Update: Sold $788,508.


1937 Hispano-Suiza K6 Pillarless Sedan by Vanvooren

Offered by Artcurial | Paris, France | February 9, 2018

Photo – Artcurial

Hispano-Suiza’s H6C was last produced in 1929. The massive J12 could be had between 1931 and 1938 and the K6 was introduced alongside the J12 in 1934. It was built through 1937 with just 204 examples produced.

Vanvooren actually bodied nearly half of all K6s built and this Pillarless Sedan is quite beautiful. It actually almost requires a double take to see that it is in fact a four-door sedan with those tight rear doors hugging the rear fenders. The engine is a 5.2-liter straight-six good for 120 horsepower.

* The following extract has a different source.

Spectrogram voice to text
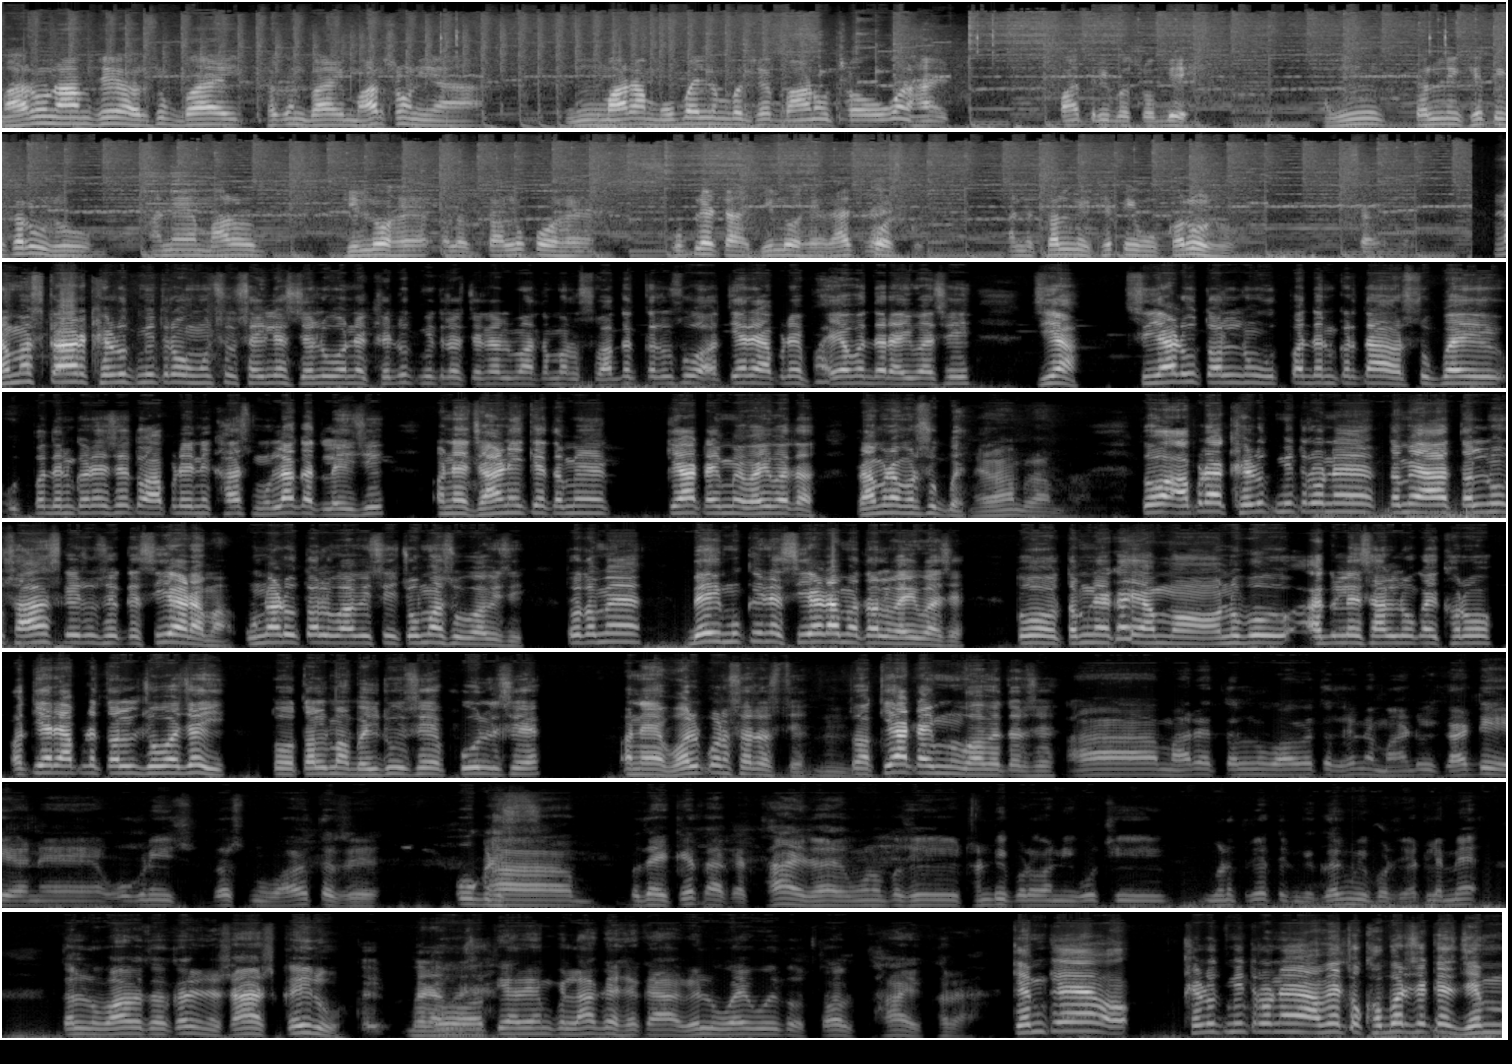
મારું નામ છે હર્ષુભાઈ છગનભાઈ મારસોણિયા. હું મારા મોબાઈલ નંબર છે બાણું છ ઓગણસાઠ પાંત્રીસ બસો બે. હું તલની ખેતી કરું છું અને મારો જિલ્લો છે અલગ તાલુકો છે ઉપલેટા જિલ્લો છે રાજકોટ. અને તલની ખેતી હું કરું છું. નમસ્કાર ખેડૂત મિત્રો હું છું શૈલેષ જલુ અને ખેડૂત મિત્ર ચેનલમાં તમારું સ્વાગત કરું છું. અત્યારે આપણે ભાયાવદર આવ્યા છીએ. જ્યાં શિયાળુ તલનું ઉત્પાદન કરતા હર્ષુખભાઈ ઉત્પાદન કરે છે તો આપણે એની ખાસ મુલાકાત લઈ છીએ અને જાણી કે તમે કયા ટાઈમે વાવ્યા હતા. રામ રામ હર્ષુખભાઈ. રામ રામ તો આપણા ખેડૂત મિત્રોને તમે આ તલનું સાહસ કર્યું છે કે શિયાળામાં ઉનાળુ તલ વાવી છે ચોમાસું વાવી છે તો તમે બે મૂકીને શિયાળામાં તલ વાવ્યા છે. તો તમને કઈ આમ અનુભવ આગલે સાલનો કઈ ખરો? અત્યારે આપણે તલ જોવા જઈ તો તલમાં બૈઠું છે ફૂલ છે. અને વલ પણ સરસ છે. તો આ કયા ટાઈમનું વાવેતર છે? આ મારે તલનું વાવેતર છે ને માંડવી કાઢી અને ઓગણીસ દસનું વાવેતર છે. ઓગણીસ. આ બધાય કહેતા કે થાય થાય હું પછી ઠંડી પડવાની ઓછી ગણતરી હતી ને કે ગરમી પડશે. એટલે મેં તલનું વાવેતર કરીને સાહસ કર્યું. તો અત્યારે એમ કે લાગે છે કે આ વહેલું વાવ્યું હોય તો તલ થાય ખરા. કેમ કે ખેડૂત મિત્રોને હવે તો ખબર છે કે જેમ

This was one of the last K6s built and one of the last cars to leave Hispano-Suiza’s factory before they closed and turned to military production. Hidden during the war, it changed hands first in the 1950s before making its way to Sweden and then it’s next owner put it in a museum. Restored after 2010 in Germany, this well-traveled Hispano-Suiza has been on museum duty for the last few years. But it should still bring a healthy $220,000-$315,000. Click here for more info and here for more from Artcurial.

Update: Sold $350,448.